It’s Your Data. Why Pay Twice?


We seem to be at the beginning of a process that, I have little doubt, will evolve into something useful with regard to “data access”. The piece I’m picking on today is the cell phone data package any of us with a smart phone pay extra to have.

A Paid Stamp And Stamped PaperIn my case, for the time being, I’m paying Verizon Wireless $30 a month for unlimited data. That’s going to change when I get my next phone I’m told but for now that’s what it is. Many others pay $30 for 2GB of data each month.

The part that bothers me is that we’re paying for this data only to find out that there’s strict limits on how we can utilize it to the point where you really aren’t getting what you think you’re paying for.

Take, for example, the concept of a hotspot. If you’re not familiar with a hotspot I’m talking specifically about a Wi-Fi hotspot. These are found in your home (if you have a wireless router), at countless retail locations (Starbucks, McDonald’s and even small pizza places today) as well as nearly every hotel and event location. It allows you to connect whatever device you have into that hotspot to get access to the Internet.

Enter the cell phone. A number of years back someone realized you could use your phone just like you would a modem. You could connect it to your laptop or any other device (assuming you had the right cable) and get into the Internet via the phone’s cell network. That then led to the ability to turn your phone into an actual hotspot that several devices could then tap into and access the Internet.

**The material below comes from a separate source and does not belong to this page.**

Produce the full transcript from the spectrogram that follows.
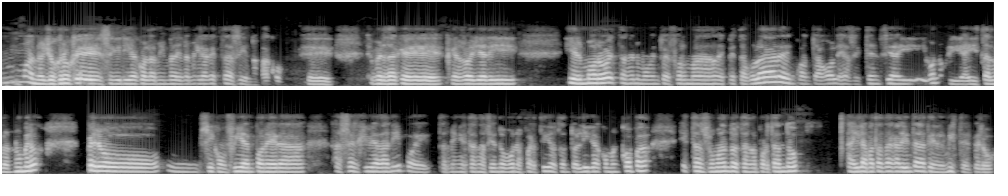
Bueno, yo creo que seguiría con la misma dinámica que está haciendo Paco. es verdad que, que Roger y, y el Moro están en un momento de forma espectacular en cuanto a goles, asistencia y, bueno, y ahí están los números. Pero mm, si confía en poner a, Sergio y a Dani, pues también están haciendo buenos partidos, tanto en Liga como en Copa, están sumando, están aportando. Ahí la patata caliente la tiene el míster, pero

Last year I had a work event where no one knew the credentials for the Wi-Fi connection we were supposed to have but that didn’t stop our presentations. We use two laptops to show off our web service and both simply connected to my phone and away we went.

The problem here is that most of the wireless cell companies charge an additional fee for using your phone this way. Verizon charges $20 a month for this on top of the $30 a month for the data plan that I personally barely use. In this one case I ended up using a phone for all of two days with minimal actual connectivity during that period.

I understand that some people would use this as their Internet connection and stream movies, download pirated software, watch porn, plan nefarious plots, etc. I don’t care. I pay for the data already. How I use the data should be my business as long as I’m not breaking any laws—and no, I don’t consider breaking their terms to be breaking the law. In essence what these companies are doing at this point is double-dipping. They’re getting people to pay twice for the same thing.

What’s needed here is more competition and time. Already some phones are coming with this feature enabled and free (at least for a limited time). It’s just a matter of time before this will be yet another included feature. However, for the time being, things are getting ugly.

In order to do this on many Android phones you need to first “root” your phone (which means you’re essentially ending around the locks the manufacturer set up) and then you can download one of many apps that allow you to just by-pass the carriers and let your phone act as a hotspot. However, just this month Verizon and others have started forcing Google to remove these apps from the Android Market. Informed users can still download and install them but now they need to know where to look.

Also, reports have surfaced that AT&T has started summarily charging users after the fact when they suspect that user has done this. Out of the blue your bill shows up with the hotspot fee. Best of luck convincing them to remove it. In fact, one major application developer in the arena by the name of June Fabrics (makers of an app called PdaNet that allows for this without rooting your phone) started encrypting the data stream so that the carriers can’t be sure that’s what you’re doing.

So now users are being driven to extremes just to use data they’ve already paid for.

Ultimately much of this comes from the days of how we paid for traditional phone service and the desire of those companies to keep working in the ways they know best. However, as we move forward here it seems quite obvious that what the future holds is much different than the current model we have today. Imagine, for example, a family data plan where we pay $100 a month for a certain amount of bandwidth. However, we get to use that bandwidth any way we like. We can buy phones that connect to it. We can hook our desktops to it. We can use our Kindle‘s on the beach with it. We can browse the web on our tablets. One bandwidth package for all our needs.

Instead, what we have today is a totally unsupportable model where I buy a tablet and need to get a data plan just for it. Then one for my son. Then one for my game system. On and on and on. No one will put up with this as it evolves and some company is going to figure out that given their users a pool of uber-bandwidth is an advantage. Once that happens the walls will finally fall on this issue.

What we need is for phone companies to sell phones and bandwidth companies to sell bandwidth and that’s it.

Someday…. I’m just not sure I’ll be around when it happens.

slashcomment white signature

Leave A Reply